These past two weeks, I've been reminded as to why I try to avoid getting too attached to any programme that screens on Channel Nine.
I started watching Fringe, an X-Files-esque show--in the sense that it involves the investigation of unexplained or fringe phenomena--but it disappeared off the schedule and I have no idea where it went. It wasn't especially riveting television, but given that it was science fiction, that it starred Joshua Jackson (Dawson's Creek) and Lance Reddick (The Wire), and that JJ Abrams (Alias, Lost) was one of its creators, I was willing to give it more than a chance to grow on me.
There was something vaguely interesting emerging around the fate of John Scott (Mark Valley, Boston Legal), who we thought died in the first episode but, as we learned in the second, was still alive on some kind of life-support at the behest of an Evil Corporation. As well, Dr. Walter Bishop (John Noble) was of some tangential interest to my thesis; he had been in a mental institution for years, before he was released into the care of his son, Peter Bishop (Joshua Jackson), to offer his insights into the various strange phenomena under investigation by FBI Agent Olivia Dunham (Anna Torv).
While I concede that the word on the IMDb message boards was that Fringe was not so great (although this is contrary to its critical reception summarised at Wikipedia), this still doesn't mitigate my ongoing annoyance at Channel Nine for pulling programmes without sufficient warning or explanation. I would have continued to watch Fringe in the original time slot, but I really can't be bothered to guess where else it might appear in the schedule, if anywhere.
The problem of Channel Nine's mercurial programming practices saw me missing another new show that I've been giving some time to lately: The Mentalist starring Simon Baker (The Guardian). While Channel Nine did broadcast a number of announcements before they shifted this programme from one night to another, I still managed to miss this week's episode because the TV guide that I consult was printed and distributed before the station made its changes.
The thing is, that while I started watching The Mentalist because of Simon Baker, who really is a very fine actor and who I enjoyed so much in The Guardian--
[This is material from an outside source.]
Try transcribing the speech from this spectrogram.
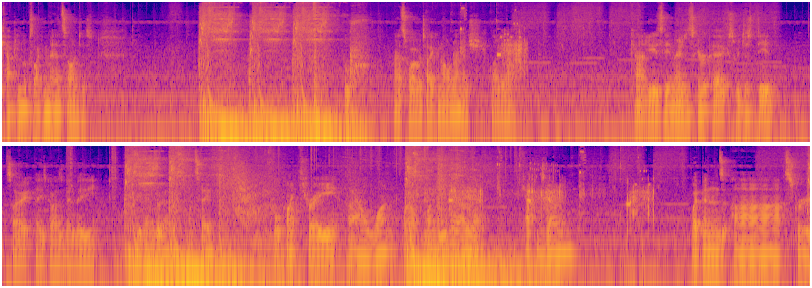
Captain looks like a mad scientist. Oof. That's why we're taking hull damage. Bloody hell. Can't use the emergency repair because we just did. So these guys better be pretty damn good at it. Let's see. 4.3, they are 1. Well, one of you get out of that. Captain's going in. Weapons are screwed.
--the character he plays in The Mentalist, Patrick Jane, is not nearly so interesting.
The Mentalist is in the mould of recent dramas that feature a central male investigator who is maverick and in possession of a singular talent. This character type is usually extremely cocky about his talent, but he is afforded emotional depth by way of a personal tragedy in his past. In The Mentalist, Jane consults for law enforcement in California using acute observational abilities that were honed in a former life where he masqueraded as a television psychic. His wife and child were murdered by a killer who took offence at some comments he made in a television interview.
Other recent programmes in this vein include Life and Burn Notice. In Life the lead character was working as a police detective when he was framed by his partner and wrongfully imprisoned. He has since been vindicated and returned to work for the police, his life made comfortable by the multi-million dollar compensation payout he received in a law suit against the state. While he was in prison he got religion, but Zen Buddhism rather than any denomination of Christianity.
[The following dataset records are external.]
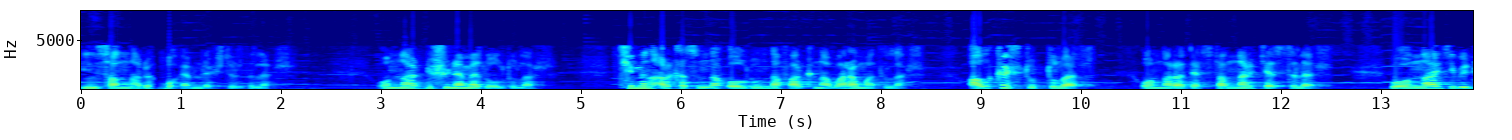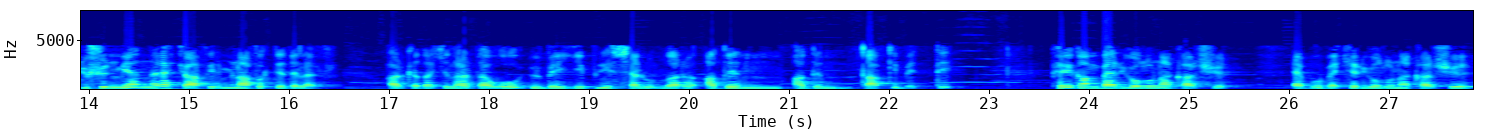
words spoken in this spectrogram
İnsanları bohemleştirdiler. Onlar düşünemez oldular. Kimin arkasından olduğunu da farkına varamadılar. Alkış tuttular. Onlara destanlar kestiler. Ve onlar gibi düşünmeyenlere kafir, münafık dediler. Arkadakiler de o Übey ibn Selulları adım adım takip etti. Peygamber yoluna karşı, Ebu Bekir yoluna karşı,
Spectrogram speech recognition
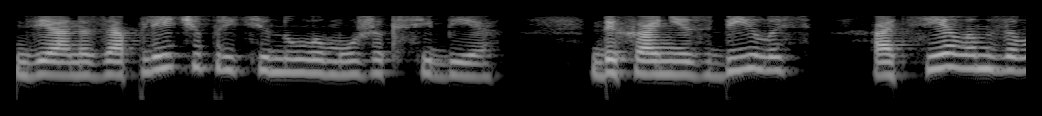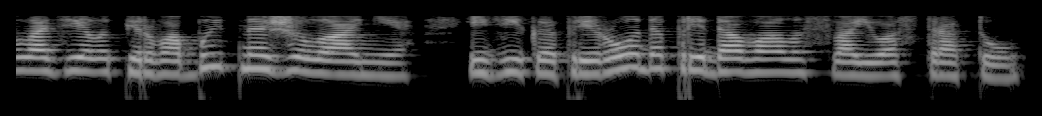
Диана за плечи притянула мужа к себе. Дыхание сбилось, а телом завладело первобытное желание, и дикая природа придавала свою остроту.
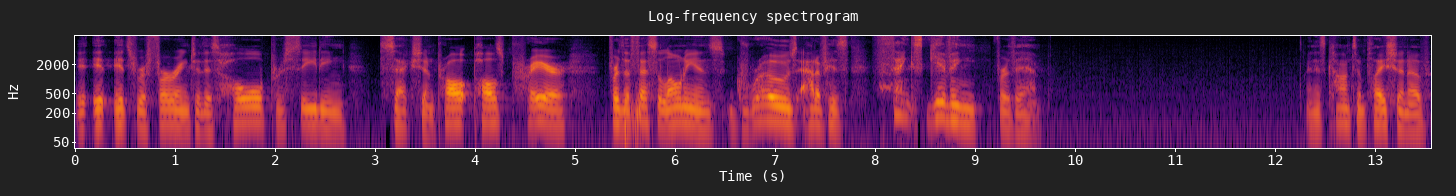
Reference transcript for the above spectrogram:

Burn Notice follows a similar trajectory: the central character is an intelligence officer disavowed by the US government; out of a job he applies his talents as an investigator to help others in trouble, all the while seeking to reinstate his good name by finding and punishing those who have worked against him.
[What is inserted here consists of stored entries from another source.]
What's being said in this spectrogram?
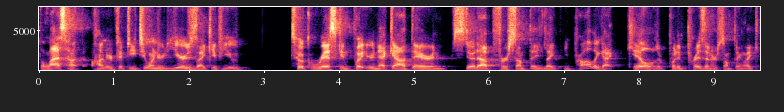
the last 150 200 years like if you took risk and put your neck out there and stood up for something like you probably got killed or put in prison or something. Like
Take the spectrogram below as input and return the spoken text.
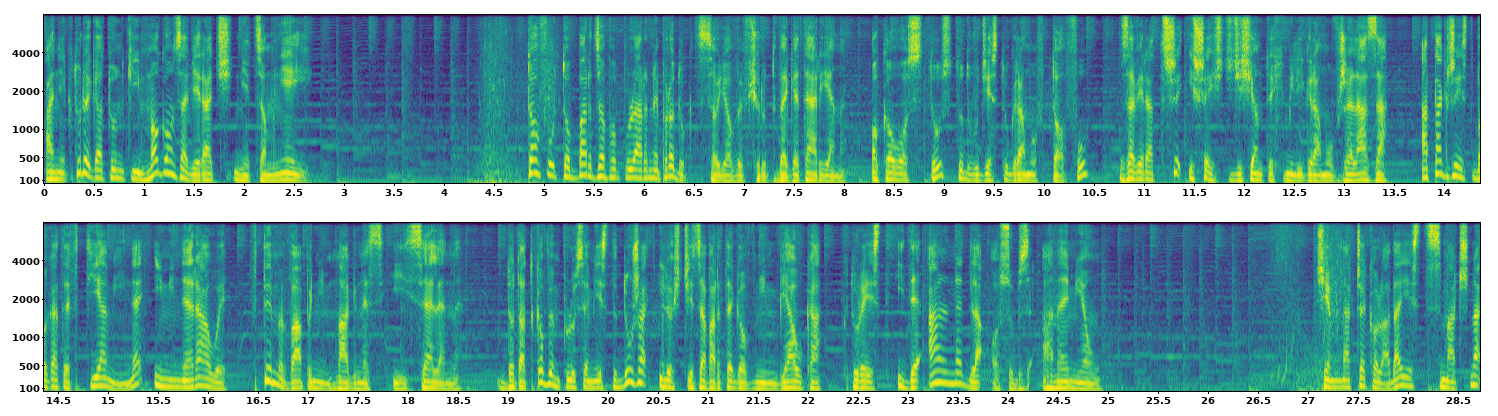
a niektóre gatunki mogą zawierać nieco mniej. Tofu to bardzo popularny produkt sojowy wśród wegetarian. Około 100-120 gramów tofu zawiera 3,6 mg żelaza, a także jest bogate w tiaminę i minerały, w tym wapń, magnez i selen. Dodatkowym plusem jest duża ilość zawartego w nim białka, które jest idealne dla osób z anemią. Ciemna czekolada jest smaczna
I think much of the problem with these shows is that the attempt to invoke an emotional response from the audience for the central characters is done in such a paint-by-numbers fashion. On the one hand the character embodies wise-cracking, laddish masculinity--perhaps to appeal to the male audience--and on the other he is also drawn to have elements of the SNAG or 'new' masculinity--perhaps to appeal to the female audience. The trouble is that rather than achieving any complexity in the characterisation, it simply feels manipulative; shallow, sentimental and unconvincing.
In The Mentalist, for example, the moments of emotion are incongruous amid the innocuous banter and all-knowing arrogance of Patrick Jane. On the one hand Jane knows at the beginning of every murder case on which he consults who the killer is. There seems to be little purpose for any of the law enforcement agents with whom he works, except as a foil for Jane's brilliance of which he is fully aware. Then, when everything is resolved, he goes home to the empty house he once shared in idyll with his wife and child, to sleep on a single mattress placed on the floor beneath the bloody smiley calling card left by his family's killer.
I'm not against emotion in my television viewing. The depth of emotion is what I so enjoyed about The Guardian; Simon Baker's ability to convey the extent of Nick Fallin's deep-seated anger was extraordinary. And I think The Guardian is one of the few programmes to represent anger as the corrosive and silent force that it so often is.
Perhaps that's my difficulty with The Mentalist--and Life and Burn Notice too--is that the range of so-called emotions is so limited or rendered in such a cynical manner that I just don't believe these characters, never mind like them.
And it is in this frame of mind, that the hiccup in Channel Nine's scheduling of The Mentalist is reason enough for me to give up on it, even with a talent like Simon Baker in the starring role.